>>>

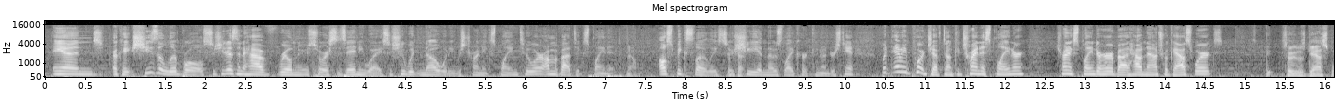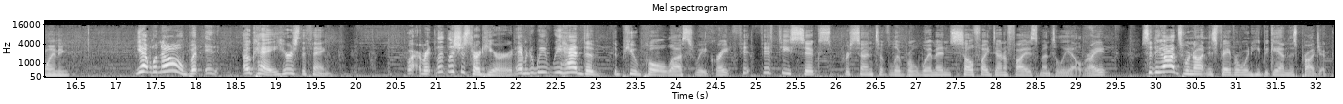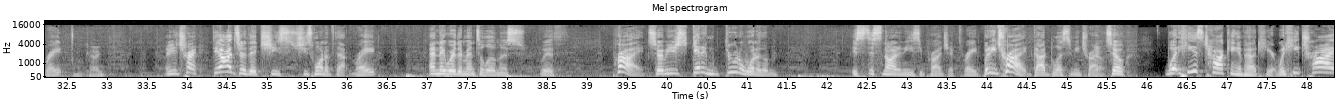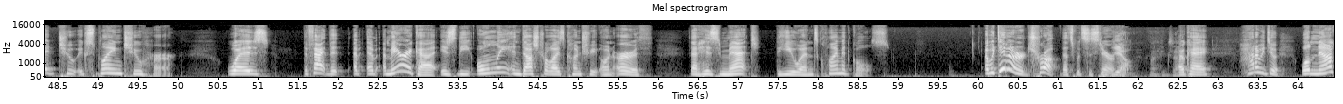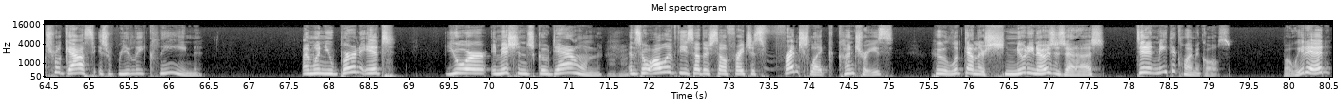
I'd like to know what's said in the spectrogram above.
And okay, she's a liberal, so she doesn't have real news sources anyway, so she wouldn't know what he was trying to explain to her. I'm about to explain it. No. I'll speak slowly so Okay. she and those like her can understand. But I mean, poor Jeff Duncan trying to explain her, trying to explain to her about how natural gas works. So he was gasplaining. Yeah, well, no, but it. Okay, here's the thing. All right, let, us just start here. I mean, we, we had the, the Pew poll last week, right? Fifty-six percent of liberal women self-identify as mentally ill, right? So the odds were not in his favor when he began this project, right? Okay. I mean, you try. The odds are that she's she's one of them, right? And they wear their mental illness with pride. So I mean, just getting through to one of them is just not an easy project, right? But he tried. God bless him, he tried. Yeah. So what he's talking about here, what he tried to explain to her, was the fact that America is the only industrialized country on earth that has met the UN's climate goals. And we did it under Trump. That's what's hysterical. Yeah. Exactly. Okay. How do we do it? Well, natural gas is really clean. And when you burn it, your emissions go down. Mm-hmm. And so all of these other self righteous French like countries who look down their snooty noses at us didn't meet the climate goals. But we did.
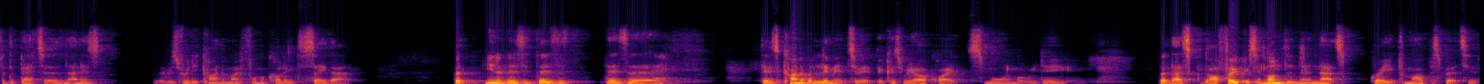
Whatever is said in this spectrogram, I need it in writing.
for the better. And it was really kind of my former colleague to say that. But you know, there's there's a, there's a there's kind of a limit to it because we are quite small in what we do. But that's our focus in London, and that's great from our perspective.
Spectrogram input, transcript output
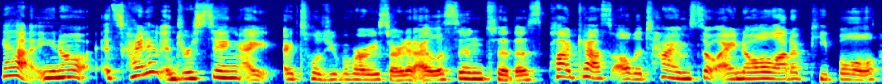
Yeah, you know, it's kind of interesting. I, I told you before we started, I listen to this podcast all the time. So I know a lot of people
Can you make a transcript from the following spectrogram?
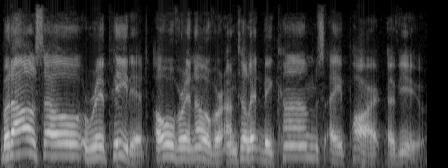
but also repeat it over and over until it becomes a part of you.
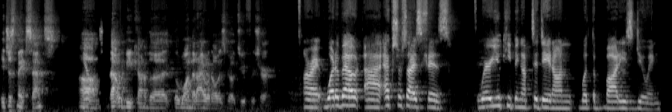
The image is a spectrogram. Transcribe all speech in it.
it just makes sense. Yep. Um, so that would be kind of the the one that I would always go to for sure. All right. What about uh, exercise phys? Where are you keeping up to date on what the body's doing?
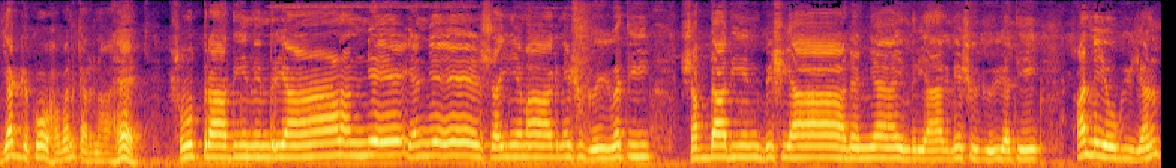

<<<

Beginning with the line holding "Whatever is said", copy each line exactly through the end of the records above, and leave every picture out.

◆ Exercise answer:
Whatever is said in this spectrogram, I need it in writing.
for the better. And it was really kind of my former colleague to say that. But you know, there's there's a, there's a there's kind of a limit to it because we are quite small in what we do. But that's our focus in London, and that's great from our perspective.
Spectrogram input, transcript output
Yeah, you know, it's kind of interesting. I, I told you before we started, I listen to this podcast all the time. So I know a lot of people
Can you make a transcript from the following spectrogram?
but also repeat it over and over until it becomes a part of you.
The image is a spectrogram. Transcribe all speech in it.
it just makes sense. Yep. Um, so that would be kind of the the one that I would always go to for sure. All right. What about uh, exercise phys? Where are you keeping up to date on what the body's doing?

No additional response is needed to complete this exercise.